Archiwum

Food and Cooking

Tinned food such as peas, pineapple, peaches and corned beef was available. Baked beans in tomato sauce had yet to make an appearance, but margarine was in the shops – this was the hard variety.

Victorian Walthamstow could offer much take-away and street food. Queen’s Road featured a fried fish shop, and there were several others in the High Street. Fish and chip and pie and mash shops were very common. And in the market there were stalls offering baked potatoes, roast chestnuts, coffee and sarsaparilla. Sarsaparilla was a soft drink, the late Victorian equivalent of coca-cola, and highly popular.

Teacher’s resource – Food and cooking

Going Out

Clacton 1920s railway poster

Until the 1850s public meetings were generally held in pubs and hotels, and impromptu entertainments were often in the same places. By the middle of the nineteenth century, music hall was coming into being – performances, originally held in pubs, during which the audience could eat, drink and smoke as well as listening to music and watching dance and comedy.

In the earlier years of the nineteenth century working hours were long and there was no right to paid holidays. For example, most domestic servants were expected to work from early in the morning until late at night with a few hours’ respite on Sunday afternoons, but no time to do much other than sitting and chatting.

But in the 1870s bank holidays became a legal requirement, and this gave all working people at least a few days a year when they could go out and have fun. This coincided with the expansion of cheap railway fares, and it was then that many Londoners could spend a day enjoying themselves – going to the theatre or having a day out, in the country or at the seaside. It was also then that bank holiday crowds became notorious.

Teacher’s resource – going out

The Railways

Lea Bridge Station in 1897

In the period between 1870 and 1880 massive numbers of houses were built, and the area changed for ever from a rural village with plum orchards and watercress beds to an area of houses, streets and shops.

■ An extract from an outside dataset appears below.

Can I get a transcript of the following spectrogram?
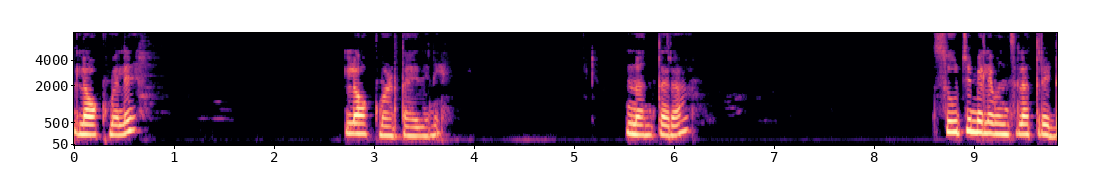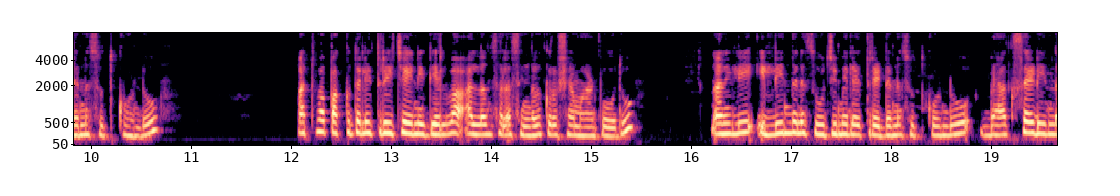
ಲಾಕ್ ಮೇಲೆ ಲಾಕ್ ಮಾಡ್ತಾ ಇದ್ದೀನಿ. ನಂತರ ಸೂಜಿ ಮೇಲೆ ಒಂದ್ಸಲ ಥ್ರೆಡ್ಡನ್ನು ಸುತ್ತಕೊಂಡು ಅಥವಾ ಪಕ್ಕದಲ್ಲಿ ತ್ರೀ ಚೈನ್ ಇದೆಯಲ್ವ ಅಲ್ಲೊಂದು ಸಲ ಸಿಂಗಲ್ ಕ್ರೋಶ ಮಾಡ್ಬೋದು. ನಾನಿಲ್ಲಿ ಇಲ್ಲಿಂದನೇ ಸೂಜಿ ಮೇಲೆ ಥ್ರೆಡ್ಡನ್ನು ಸುತ್ತಕೊಂಡು ಬ್ಯಾಕ್ ಸೈಡಿಂದ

New houses were built for lower middle class and working class families.

The relative closeness to London, and the cheapness of the trains (if you were prepared to get up early) attracted less well paid City workers – clerks and shopworkers- and people from all over the country came, as has happened through history, to try and find a better life in London.

Teacher’s Resource – Railways

The Dyson family and the workhouse

Original block now converted to housing

When the Dyson family left West Ham Union Workhouse, their young son George was sorry. He had always had enough to eat there, and the teacher was kind. His baby brother Walter had been born in the workhouse infirmary – George had been allowed to visit his mother and the new baby. The worst things about living in the workhouse was only seeing his parents on Sundays. Now the family was returning to their Essex village, as the job their father had been promised in Walthamstow had only lasted a few weeks. The children’s grandfather had a good job as a farm bailiff at Stambourne Hall, a local manor house and farm, and was able to get work for his son to tide him and his wife and children over until they were ready to try their luck in London again.

This resource looks at conditions at the Union Workhouse in the 1890’s. Using this resource, children are asked to imagine a week in the life of Edith and George Dyson, in the week when they learn that the family is splitting up and some of them are moving to the workhouse.

Click on the link below to download the resource.

The Dyson family and the workhouse

Time Detectives – who lived here?

Alexander Downe 1911 census

When undertaking the research for this project we wanted to know who moved into the thousands of new houses that were built over only a few years at the turn of the nineteenth and twentieth centuries. The population of Walthamstow had been just over 11,000 in 1871 – by 1911 it was more than ten times as many, and the fastest growth in the Queen’s Road area happened during the 1890s.

That time is now, of course, beyond living memory. There are some local residents whose grandparents were among those incomers, and from them we have pictures, letters and passed-on anecdotes about those particular people. There are also newspaper reports, advertisements and official reports about the area.

Examining census returns offers us another good way of gaining information about a lot of people.  A national census has been taken every ten years since 1801 – the first three were essentially just head counts, but starting in 1841, the aim was to gather personal information about everyone in the country, including their whereabouts on the chosen day. Census returns are made publicly available after one hundred years, so the most recent information currently available dates from 1911.

All the census returns up to and including 1911 are now available to everyone, both online and in local museums.

Click on the links below to download this Teachers Resource and some sample census returns from Chelmsford Road.

 

Time Detectives – Who lived here?

Chelmsford Road Census Returns 1891, 1901 & 1911

 

One Walthamstow Family

Francis Alexander 1891 census

Until only a few years ago, there were people living in the Queen’s Road area of Walthamstow whose memories went back to the time when our streets were mostly fields. The transformation happened very quickly – dozens of streets and thousands of houses appeared in just a few years.

The people who came to live in the houses were from many different places. When the census was taken in 1901, nearly nine tenths of the adult residents were listed as having been born outside the area. Each of those people and families had their own story; each story is unique to the people concerned. But those stories often form part of a pattern that is echoed by the experiences of other people. Here is just one of them.

One Walthamstow Family – Download Resource